Data excerpts:
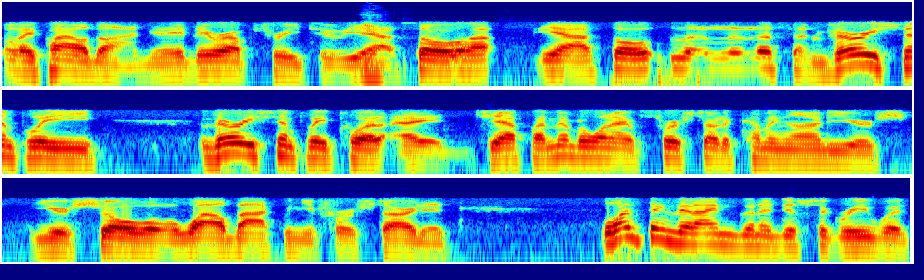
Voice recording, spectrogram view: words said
so they piled on. They, they were up three two. Yeah. Yeah. So uh, yeah. So l- l- listen, very simply, very simply put, I, Jeff. I remember when I first started coming onto your sh- your show a while back when you first started. One thing that I'm going to disagree with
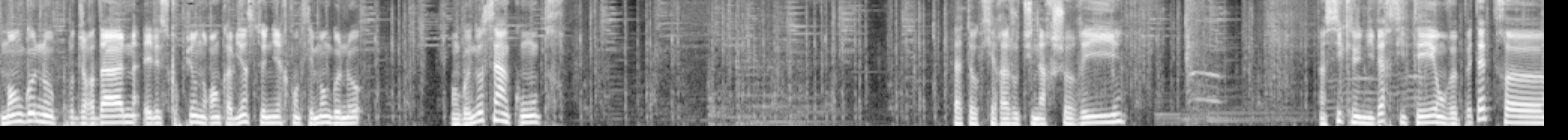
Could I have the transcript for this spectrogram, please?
Mangono pour Jordan. Et les scorpions n'auront qu'à bien se tenir contre les Mangono. Mangono, c'est un contre. Tato qui rajoute une archerie. Ainsi que l'université. On veut peut-être euh,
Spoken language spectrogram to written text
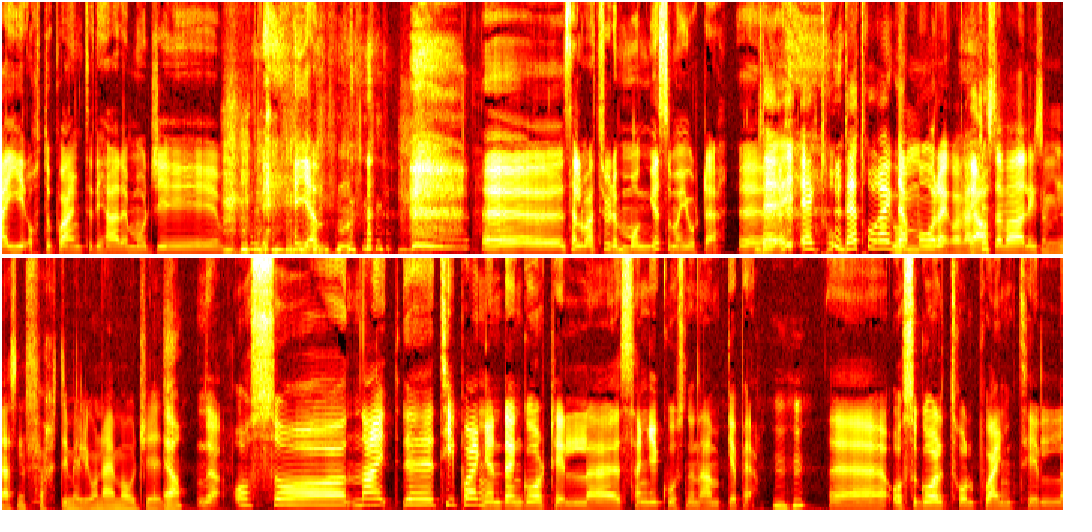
Jeg gir åtte poeng til de her emoji-jentene. uh, selv om jeg tror det er mange som har gjort det. Uh, Det, jeg, tro, det tror jeg Det må det ha vært Ja. hvis det var liksom nesten 40 millioner emojis. Ja. ja. Og så Nei, eh, tipoengen den går til uh, sengekosen under MGP. -hmm. uh, og så går det tolv poeng til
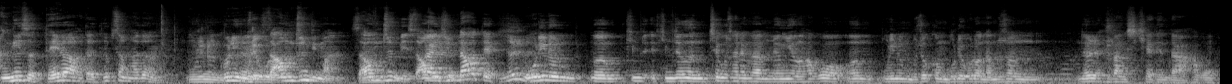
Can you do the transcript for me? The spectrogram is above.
당내에서 대화하든 협상하든 우리는 우리는 무력으로. 싸움 준비만 싸움 준비 싸움 준비 지금 나왔대. 늘 그래. 우리는 뭐 김, 김정은 최고사령관 명령하고 어, 우리는 무조건 무력으로 남조선을 해방시켜야 된다 하고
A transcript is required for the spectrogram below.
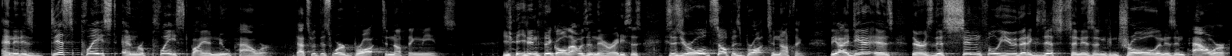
and it is displaced and replaced by a new power. That's what this word brought to nothing means. You, didn't think all that was in there, right? He says, he says, Your old self is brought to nothing. The idea is there's this sinful you that exists and is in control and is in power.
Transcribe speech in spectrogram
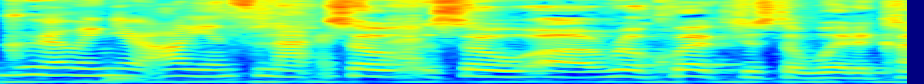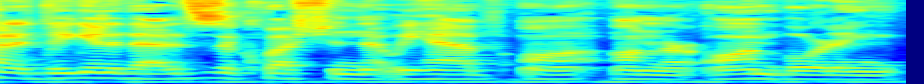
growing your audience in that So, so uh, real quick, just a way to kind of dig into that. This is a question that we have on, on our onboarding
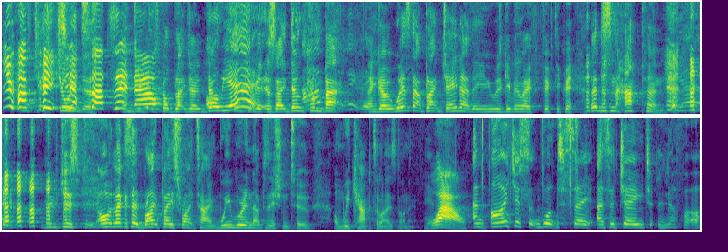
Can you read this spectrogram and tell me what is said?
You have Just peaked. Yes, us that's it and now. You've got Black Jadeite. Oh, Don't think yeah. of it as like, don't come back and go, where's that Black Jadeite that you was giving away for 50 quid? That doesn't happen. Okay? You've just, oh, like I said, right place, right time. We were in that position too, and we capitalized on it. Wow. And I just want to say, as a jade lover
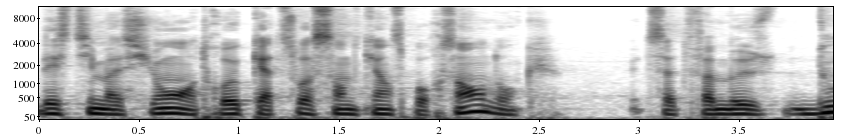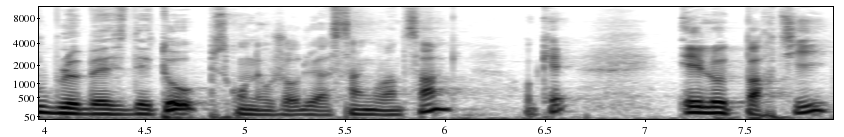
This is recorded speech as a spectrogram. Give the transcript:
d'estimation entre 4,75%, donc cette fameuse double baisse des taux, puisqu'on est aujourd'hui à 5,25, ok, et l'autre partie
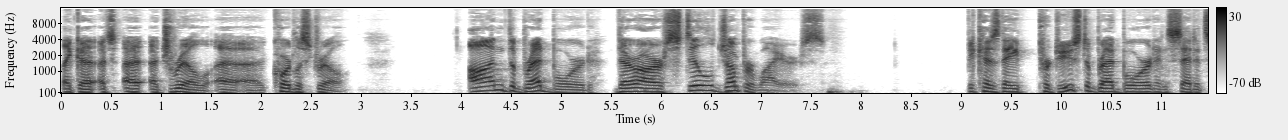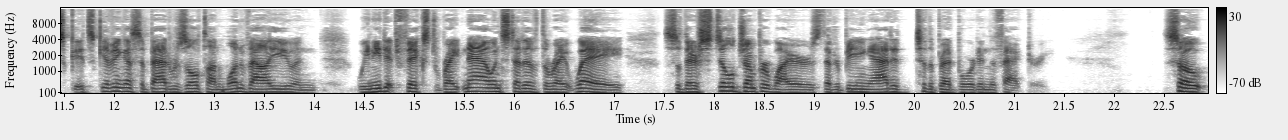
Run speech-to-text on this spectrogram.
like a a, a, drill, a, a cordless drill, on the breadboard there are still jumper wires because they produced a breadboard and said it's it's giving us a bad result on one value and we need it fixed right now instead of the right way. So there's still jumper wires that are being added to the breadboard in the factory. So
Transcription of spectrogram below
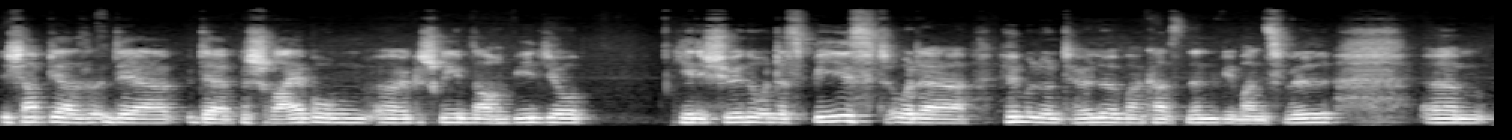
ich habe ja in der, der Beschreibung äh, geschrieben, auch im Video, hier die Schöne und das Biest oder Himmel und Hölle, man kann es nennen, wie man es will. Ähm,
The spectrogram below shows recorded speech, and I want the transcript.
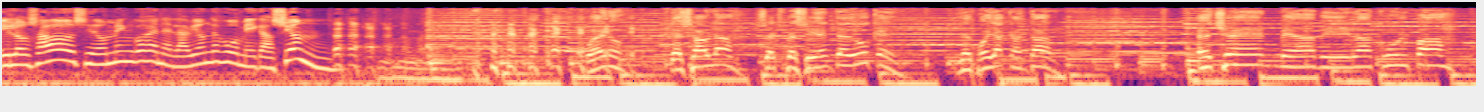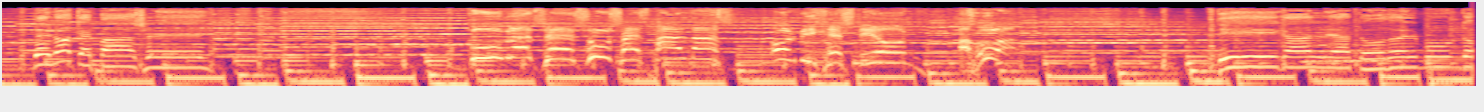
y los sábados y domingos en el avión de fumigación. Bueno, les habla su expresidente Duque. Les voy a cantar. Échenme a mí la culpa de lo que pase. Cúbranse sus espaldas con mi gestión. ¡Ajúa! Dígale a todo el mundo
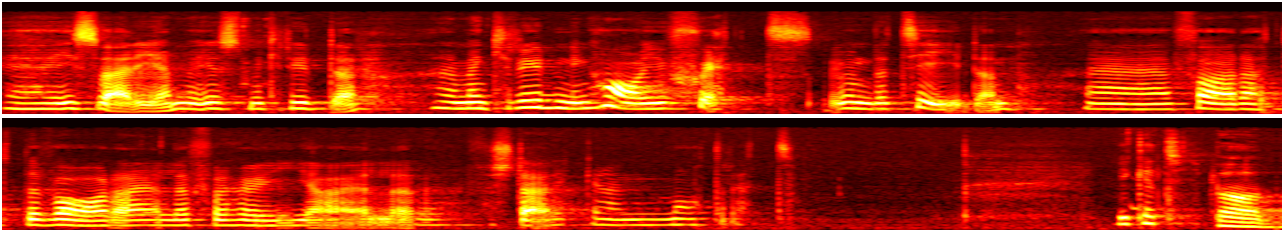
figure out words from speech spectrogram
eh, i Sverige med just med kryddor. Eh, men kryddning har ju skett under tiden Eh, för att bevara eller förhöja eller förstärka en maträtt. Vilka typer av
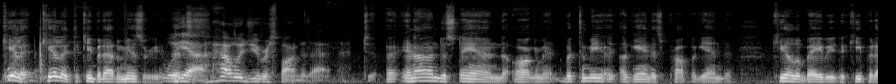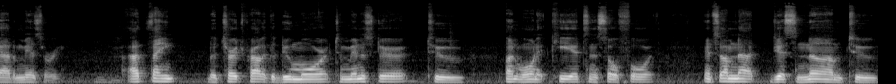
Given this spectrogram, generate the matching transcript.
Kill it, kill it to keep it out of misery. Well, That's, yeah. How would you respond to that? To, uh, and I understand the argument, but to me, again, it's propaganda. Kill a baby to keep it out of misery. Mm-hmm. I think the church probably could do more to minister to unwanted kids and so forth. And so I'm not just numb to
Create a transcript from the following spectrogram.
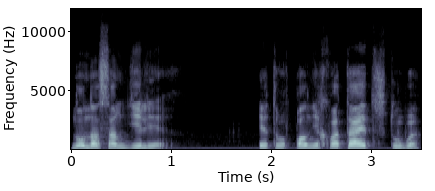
Но на самом деле этого вполне хватает, чтобы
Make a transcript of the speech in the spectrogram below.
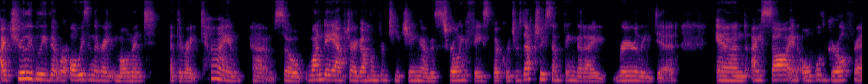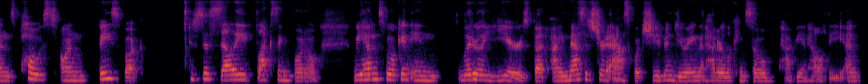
i truly believe that we're always in the right moment at the right time. Um, so one day after i got home from teaching i was scrolling facebook which was actually something that i rarely did. And i saw an old girlfriend's post on facebook just a silly flexing photo we hadn't spoken in literally years, but I messaged her to ask what she had been doing that had her looking so happy and healthy. And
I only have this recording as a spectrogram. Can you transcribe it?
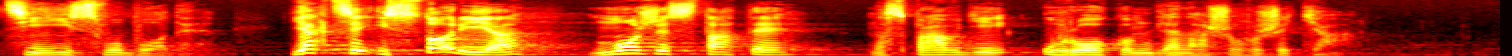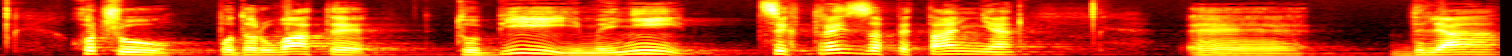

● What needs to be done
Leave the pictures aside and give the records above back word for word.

● Answer to this task
Voice recording, spectrogram view: words said
so they piled on. They, they were up three two. Yeah. Yeah. So uh, yeah. So l- l- listen, very simply, very simply put, I, Jeff. I remember when I first started coming onto your sh- your show a while back when you first started. One thing that I'm going to disagree with
Could I have the transcript for this spectrogram, please?
Mangono pour Jordan. Et les scorpions n'auront qu'à bien se tenir contre les Mangono. Mangono, c'est un contre. Tato qui rajoute une archerie. Ainsi que l'université. On veut peut-être euh,
Spoken language spectrogram to written text
Jeg gir åtte poeng til de her emoji-jentene. uh, selv om jeg tror det er mange som har gjort det. Uh, Det, jeg, tro, det tror jeg Det må det ha vært Ja. hvis det var liksom nesten 40 millioner emojis. Ja. ja. Og så Nei, eh, tipoengen den går til uh, sengekosen under MGP. -hmm. uh, og så går det tolv poeng til
Can you do the transcript for me? The spectrogram is above.
당내에서 대화하든 협상하든 우리는 우리는 무력으로. 싸움 준비만 싸움 준비 싸움 준비 지금 나왔대. 늘 그래. 우리는 뭐 김, 김정은 최고사령관 명령하고 어, 우리는 무조건 무력으로 남조선을 해방시켜야 된다 하고
A transcript is required for the spectrogram below.
and it is displaced and replaced by a new power. That's what this word brought to nothing means. You, didn't think all that was in there, right? He says, he says, Your old self is brought to nothing. The idea is there's this sinful you that exists and is in control and is in power.
Transcribe speech in spectrogram
growing your audience in that So, so uh, real quick, just a way to kind of dig into that. This is a question that we have on, on our onboarding
Can you read this spectrogram and tell me what is said?
You have Just peaked. Yes, us that's it and now. You've got Black Jadeite. Oh, Don't think yeah. of it as like, don't come back and go, where's that Black Jadeite that you was giving away for 50 quid? That doesn't happen. Okay? You've just, oh, like I said, right place, right time. We were in that position too, and we capitalized on it. Wow. And I just want to say, as a jade lover
This is recorded speech as a spectrogram. Give the transcript:
d'estimation entre 4,75%, donc cette fameuse double baisse des taux, puisqu'on est aujourd'hui à 5,25, ok, et l'autre partie
Run speech-to-text on this spectrogram.
like a a, a, drill, a, a cordless drill, on the breadboard there are still jumper wires because they produced a breadboard and said it's it's giving us a bad result on one value and we need it fixed right now instead of the right way. So there's still jumper wires that are being added to the breadboard in the factory. So
Transcription of spectrogram below
ich habe ja in der, der Beschreibung äh, geschrieben, auch im Video, hier die Schöne und das Biest oder Himmel und Hölle, man kann es nennen, wie man es will. Ähm,
The spectrogram below shows recorded speech, and I want the transcript.
y los sábados y domingos en el avión de fumigación. Bueno, les habla su expresidente Duque. Les voy a cantar. Échenme a mí la culpa de lo que pase. Cúbranse sus espaldas con mi gestión. ¡Ajúa! Dígale a todo el mundo
figure out words from speech spectrogram
eh, i Sverige med just med kryddor. Eh, men kryddning har ju skett under tiden Eh, för att bevara eller förhöja eller förstärka en maträtt. Vilka typer av
Given this spectrogram, generate the matching transcript.
Kill it, kill it to keep it out of misery. Well, That's, yeah. How would you respond to that? To, uh, and I understand the argument, but to me, again, it's propaganda. Kill a baby to keep it out of misery. Mm-hmm. I think the church probably could do more to minister to unwanted kids and so forth. And so I'm not just numb to
Create a transcript from the following spectrogram.
Но на самом деле этого вполне хватает, чтобы
Make a transcript of the speech in the spectrogram below.
i truly believe that we're always in the right moment at the right time. Um, so one day after i got home from teaching i was scrolling facebook which was actually something that i rarely did. And i saw an old girlfriend's post on facebook just a silly flexing photo we hadn't spoken in literally years, but I messaged her to ask what she had been doing that had her looking so happy and healthy. And
I only have this recording as a spectrogram. Can you transcribe it?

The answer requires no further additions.